Withdrawal Symptoms Associated With Alcohol Dependence
The intensity and duration of withdrawal symptoms experienced when a person stops drinking if they're addicted to alcohol varies for from person to person. It depends on the individuals overall health, how heavily they consumed alcohol and how long they actively drank before they stopped. Alcohol dependence withdrawal symptoms include alcohol cravings, nausea, trembling, shakiness, anxiety, nervousness and sweating.
Alcoholism (Alcohol Dependence)

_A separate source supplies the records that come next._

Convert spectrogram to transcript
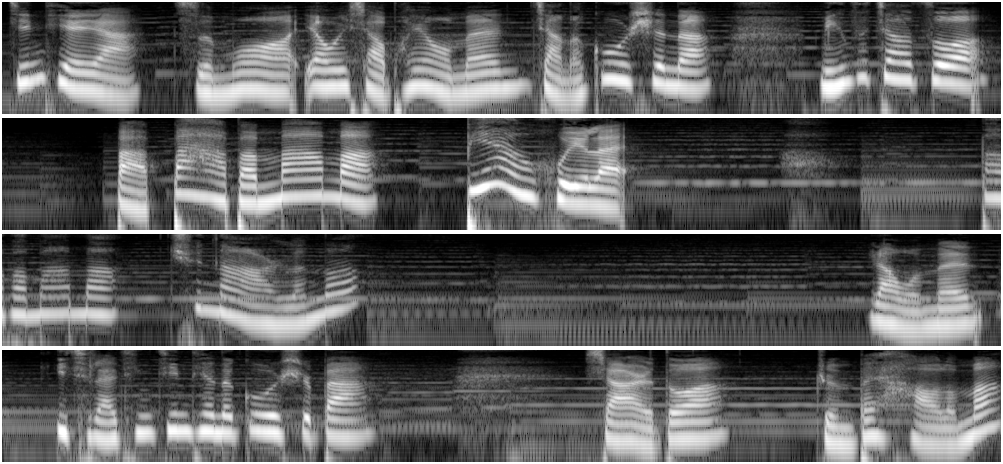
今天呀，子墨要为小朋友们讲的故事呢，名字叫做《把爸爸妈妈变回来》。爸爸妈妈。去哪儿了呢？让我们一起来听今天的故事吧。小耳朵准备好了吗？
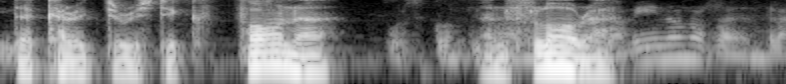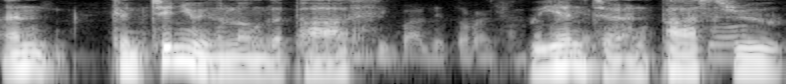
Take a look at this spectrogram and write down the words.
the characteristic fauna and flora, and continuing along the path, we enter and pass through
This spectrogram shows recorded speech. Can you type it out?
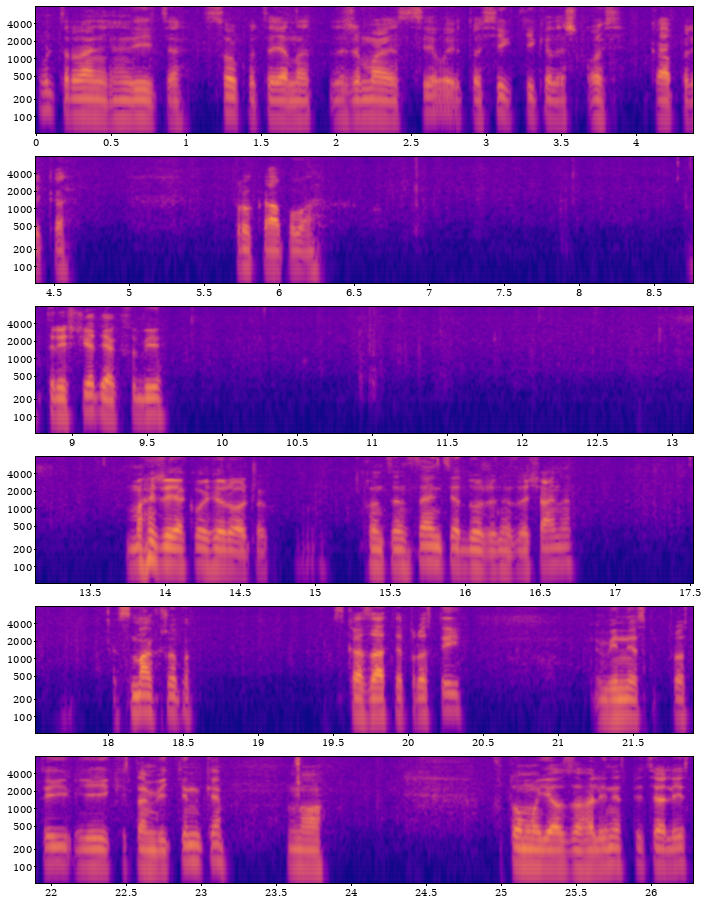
Ультраранній, дивіться, соку це я нажимаю з силою, то сік тільки лише ось капелька прокапала. Тріщить як собі. Майже як огірочок. Консистенція дуже незвичайна. Смак, щоб сказати простий. Він не простий, є якісь там відтінки, але в тому я взагалі не спеціаліст.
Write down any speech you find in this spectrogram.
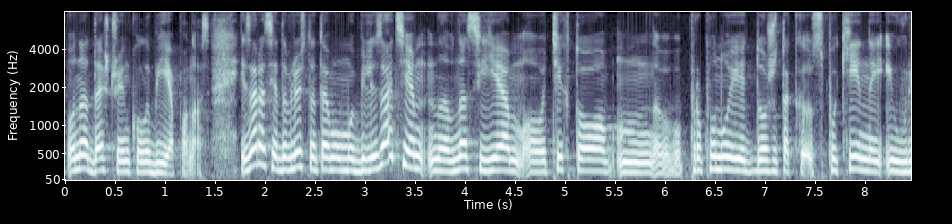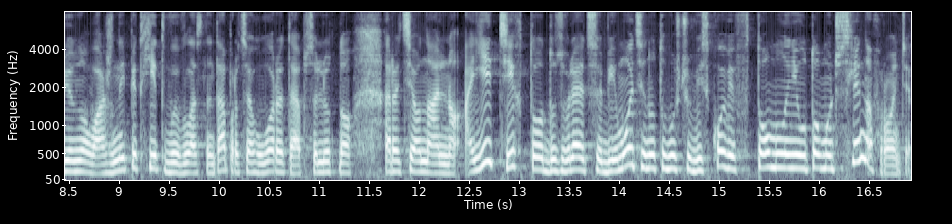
вона дещо інколи б'є по нас. І зараз я дивлюсь на тему мобілізації. В нас є ті, хто пропонує дожити так спокійний і урівноважений підхід. Ви власне та про це говорите абсолютно раціонально. А є ті, хто дозволяють собі емоції, ну тому що військові втомлені, у тому числі на фронті.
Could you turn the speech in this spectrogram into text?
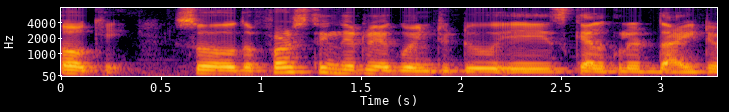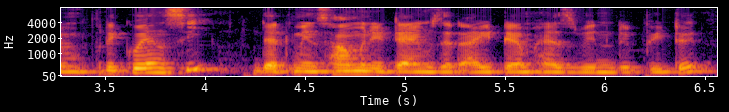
okay so the first thing that we are going to do is calculate the item frequency. That means how many times that item has been repeated.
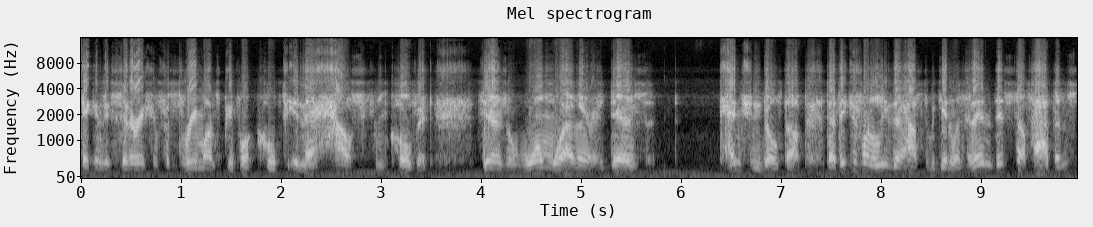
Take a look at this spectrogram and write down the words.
take into consideration for three months people are cooped in their house from COVID. There's warm weather. There's tension built up that they just want to leave their house to begin with. And then this stuff happens,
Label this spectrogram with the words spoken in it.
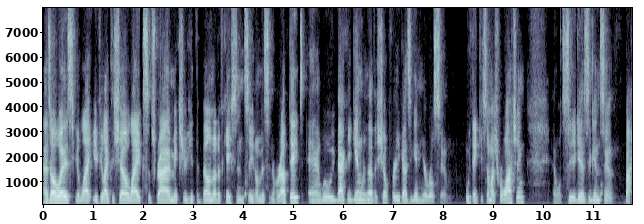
As always, if you like if you like the show, like, subscribe, make sure you hit the bell notification so you don't miss any of our updates. And we'll be back again with another show for you guys again here real soon. We thank you so much for watching, and we'll see you guys again soon. Bye.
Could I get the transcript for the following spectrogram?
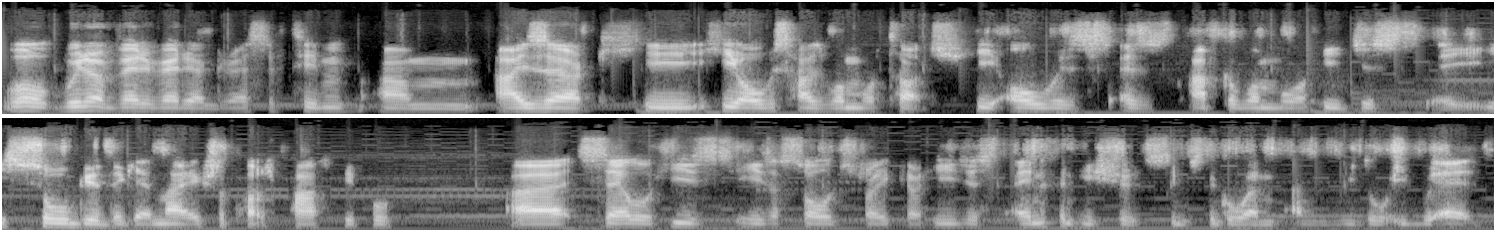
Well, we're a very, very aggressive team. Um, Isaac, he he always has one more touch. He always is. I've got one more. He just he's so good at getting that extra touch past people. Uh, Cello, he's he's a solid striker. He just anything he shoots seems to go in, and we don't. It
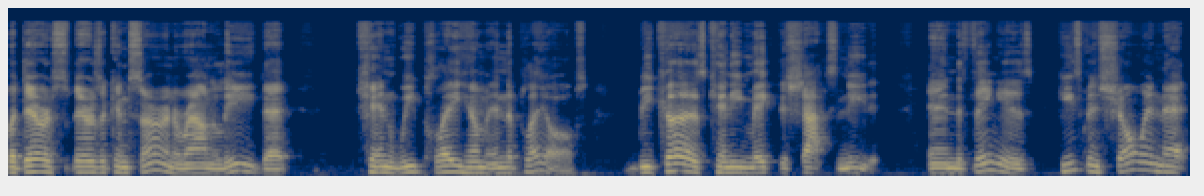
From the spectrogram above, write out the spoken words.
But there's there's a concern around the league that can we play him in the playoffs? Because can he make the shots needed? And the thing is, he's been showing that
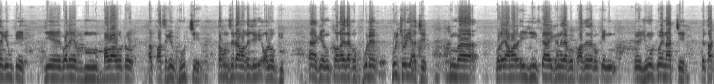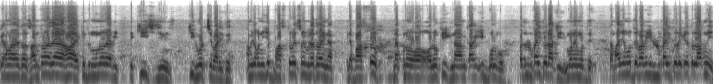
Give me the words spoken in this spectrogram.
থেকে উঠে যে বলে বাবা ওঠো আর পাশে কেউ ঘুরছে, তখন সেটা আমার কাছে অলৌকিক। হ্যাঁ কেউ তলায় দেখো ফুলের, ফুল ছড়িয়ে আছে। কিংবা বলে আমার এই জিনিসটা এখানে দেখো, পাশে দেখো কে ঝুমুর করে নাচছে। তাকে আমার হয়তো সান্ত্বনা দেওয়া হয়, কিন্তু মনে রাখি যে কী জিনিস, কী ঘটছে বাড়িতে? আমি যখন নিজে বাস্তবের সঙ্গে মেলাতে পারি না, এটা বাস্তব না কোনো অলৌকিক, না আমি কাকে কী বলব? হয়তো লুকায়িত রাখি মনের মধ্যে। তা মাঝে মধ্যে ভাবি, লুকায়িত রেখে তো লাভ নেই।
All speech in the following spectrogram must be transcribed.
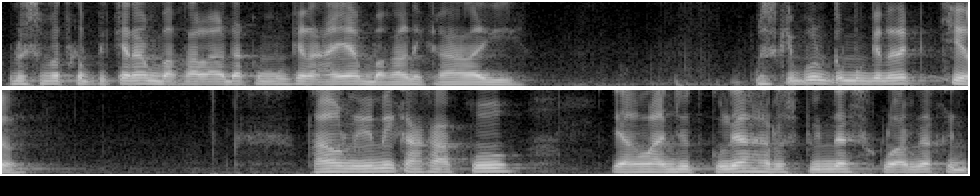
Udah sempat kepikiran bakal ada kemungkinan ayah bakal nikah lagi. Meskipun kemungkinannya kecil. Tahun ini kakakku yang lanjut kuliah harus pindah sekeluarga ke,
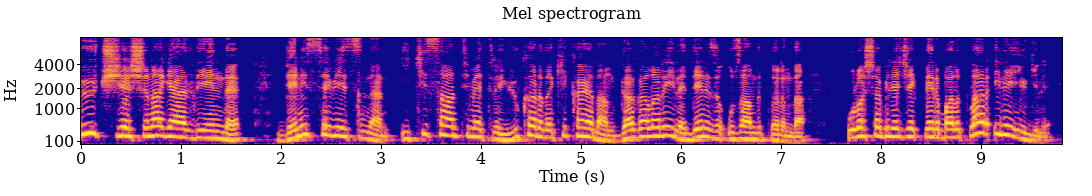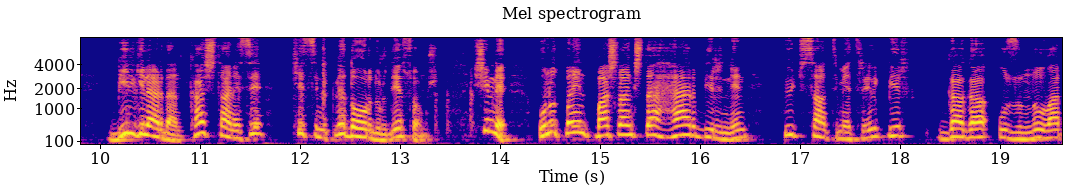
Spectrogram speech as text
3 yaşına geldiğinde deniz seviyesinden 2 santimetre yukarıdaki kayadan gagaları ile denize uzandıklarında ulaşabilecekleri balıklar ile ilgili bilgilerden kaç tanesi kesinlikle doğrudur diye sormuş. Şimdi unutmayın başlangıçta her birinin 3 santimetrelik bir gaga uzunluğu var.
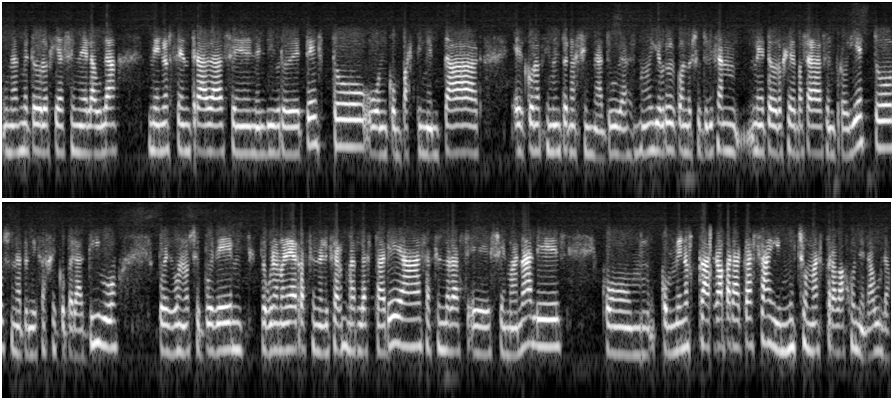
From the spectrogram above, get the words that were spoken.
unas metodologías en el aula menos centradas en el libro de texto o en compartimentar el conocimiento en asignaturas. ¿no? Yo creo que cuando se utilizan metodologías basadas en proyectos, en aprendizaje cooperativo, pues bueno, se puede de alguna manera racionalizar más las tareas, haciéndolas eh, semanales, con, con, menos carga para casa y mucho más trabajo en el aula.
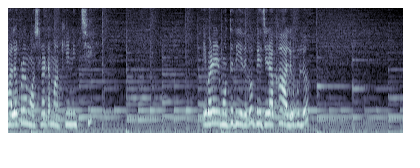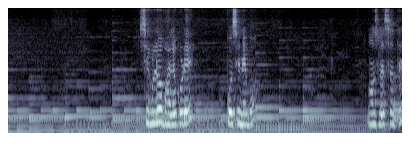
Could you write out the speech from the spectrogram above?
ভালো করে মশলাটা মাখিয়ে নিচ্ছি। এবারে এর মধ্যে দিয়ে দেবো ভেজে রাখা আলুগুলো। সেগুলো ভালো করে কষে নেব। মশলার সাথে?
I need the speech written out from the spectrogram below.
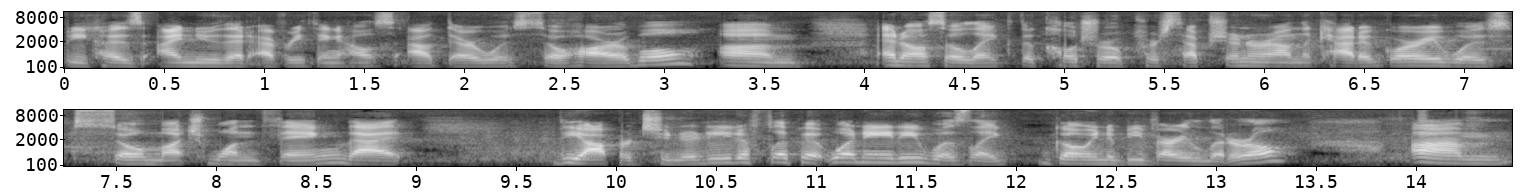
because I knew that everything else out there was so horrible. Um, and also, like, the cultural perception around the category was so much one thing that the opportunity to flip it 180 was like going to be very literal. Um,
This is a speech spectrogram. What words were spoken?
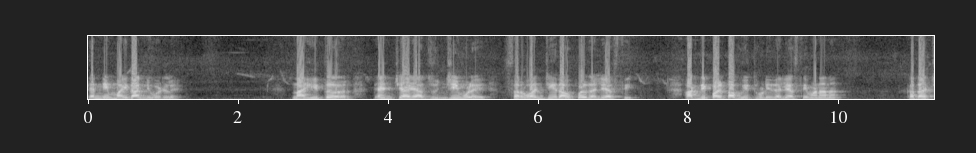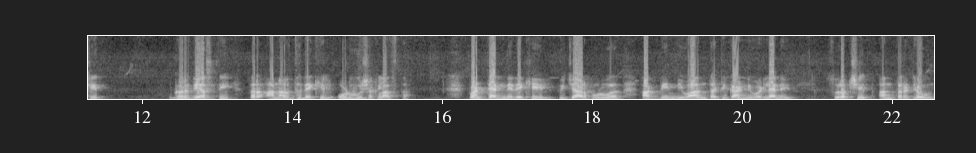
त्यांनी मैदान निवडलंय. नाहीतर त्यांच्या या झुंजीमुळे सर्वांची धावपळ झाली असती. अगदी पळताभुई थोडी झाली असती म्हणा ना. कदाचित गर्दी असती तर अनर्थ देखील ओढवू शकला असता. पण त्यांनी देखील विचारपूर्वक अगदी निवांत ठिकाण निवडल्याने सुरक्षित अंतर ठेवून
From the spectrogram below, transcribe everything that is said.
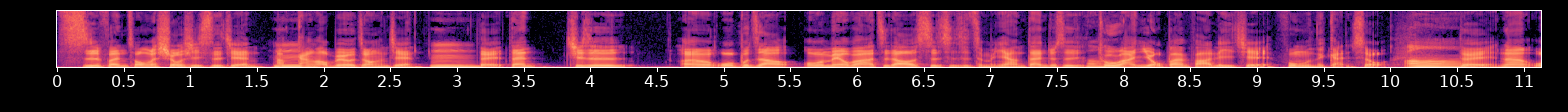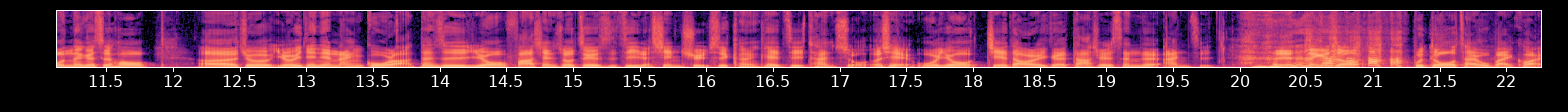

Most active alcoholics truly believe they're in control of their drinking and that they can stop whenever they want to and some recovering alcoholics think some day they will be able drink in moderation. Alcoholism is a chronic disease that never goes away but a person can successfully learn how to manage their recovery on a daily basis. Thousands of people have stopped drinking for long periods of time and for various reasons, started drinking again (relapsed). They soon learn that they will never be able to limit their use of alcohol in the future because of their alcohol dependence but that they can learn how to maintain their daily sobriety.
There's no cure for alcoholism but with the right form of treatment and support a person can learn how to manage their alcohol addiction and be in control of their future living an alcohol free lifestyle. Everyone's path of recovery from alcohol dependence is different so it's extremely important that a person seeking help for alcoholism or alcohol abuse finds a recovery program that's individually suited for them.